The above preview is unformatted text

This student written piece of work is one of many that can be found in our GCSE Love Poetry section.

Found what you're looking for?

  • Start learning 29% faster today
  • 150,000+ documents available
  • Just £6.99 a month

Not the one? Search for your essay title...
  • Join over 1.2 million students every month
  • Accelerate your learning by 29%
  • Unlimited access from just £6.99 per month

See related essaysSee related essays

Related GCSE Love Poetry essays

  1. Marked by a teacher

    "My Last Duchess" and "To His Coy Mistress" Compare the presentation of the men ...

    4 star(s)

    The speaker, flatters the lady, but also threatens her by talking of death and creating horrible images. He also shows off about his male features. We see the Duke's aim to please his ex-wife when he says, "as if

  2. Marked by a teacher

    I am contrasting the poems, "My Last Duchess" and "On the Departure Platform". Both ...

    3 star(s)

    This would make the reader feel that the Duke's complaints against the Duchess are very unfair. She was obviously a kind, gentle and emotional woman who had many admirers. This, if anything helps the reader gather an accurate idea of the Duke as being a lonely, selfish and arrogant man.

  1. Marked by a teacher

    How do 'Porphyria's Lover' and 'The sisters' explore the themes of love, jealousy and ...

    3 star(s)

    This will make him very jealous of people from higher classes, again just building his anger. The motivation for murder in this poem was to preserve the moment in which the woman said she loved him, 'At last I knew/ Porphyria worshipped me ......

  2. Comparison between 'My Last Duchess' and 'Porphyria's Lover'

    It was written by Christian Rossetti (1830-1894), and most of her work was religious in nature, which is reflected in the poem: 'My heart is like a singing bird / Whose nest is in a watershed shoot.' The entire poem involves Rossetti comparing her love to nature and the use

  1. Compare Shakespeare's sonnets 'shall I compare thee' and 'let me not'.

    The next two lines "Admit impediments, love is not love, Which alters when alteration it findes," tells us that love is not true love if it changes when it gets the chance. "or bends with it the remover to remove" this line has much the same meaning as the above two lines.

  2. The two poems I have chosen on the theme of love are 'Porphyria's Lover' ...

    These two poems are totally different, although they are about the same subject; one is more modern than the other one. In Porphyria's Lover the poet compares the dead lover to a shut bud. This is very weird as shown in the lines "I am quite sure she felt no pain.

  1. The two poems which I shall analyse and explore are, "Shall I compare thee ...

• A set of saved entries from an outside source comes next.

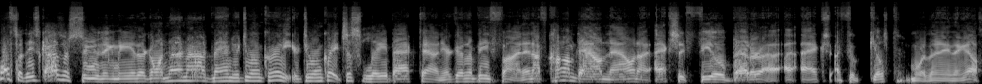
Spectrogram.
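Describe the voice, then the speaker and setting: The speech is very fast, with lively intonation, very even loudness and hardly any pauses. Noticeable background noise can be heard. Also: man, medium pitch for a man. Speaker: podcast host, former fighter pilot. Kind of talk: casual storytelling interview. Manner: animated.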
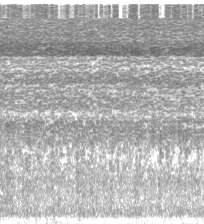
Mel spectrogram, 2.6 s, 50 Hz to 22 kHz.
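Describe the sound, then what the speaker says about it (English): A spray paint can held about 30 centimeters away hisses steadily onto paper piled in a tub, one continuous close airy spray with no talk. "we are literally filling up a tub with paper and just spray painting it"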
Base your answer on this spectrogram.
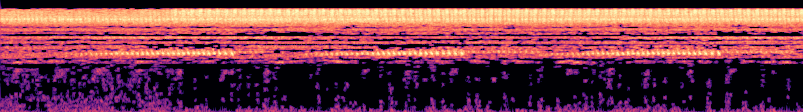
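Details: Crickets and other night insects in the rural countryside singing together after dark. High, steady shrill tones overlap while a lower trill pulses quickly in recurring phrases of about two seconds. Quiet rumbling noise sits underneath.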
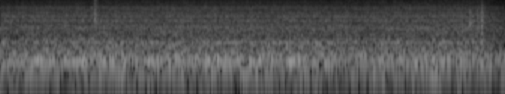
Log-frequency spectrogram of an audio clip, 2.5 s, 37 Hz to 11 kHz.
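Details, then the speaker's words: 2003 Mitsubishi Eclipse GTS Spyder, 13k miles, 20 years old: the AC blower gives an even whoosh and low hum with no rattles or squeals, blowing cold air; the AC works normally. "it is the the bit that's coming out is [Music] cold so our AC is working and it worked for me before"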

    In Keats' poem however, the style is quite different as the language does not contain a vast number of figurative devices, nor is it complex to understand. It is much more simple and literal, which is why ballads were very popular.

  2. The Eight Themes that O'Henry uses are:

    The Gift of the Magi written by O. Henry is a little drama of mutual self-sacrifice between husband and wife that encapsulates what the world in all its stored-up wisdom knows to be indispensable or ordinary family life. Unselfish love shared, regardless of the attendant difficulties or distractions, is the idea implied again as a major criterion in the treatment of domestic affairs.

  • Over 160,000 pieces
    of student written work
  • Annotated by
    experienced teachers
  • Ideas and feedback to
    improve your own work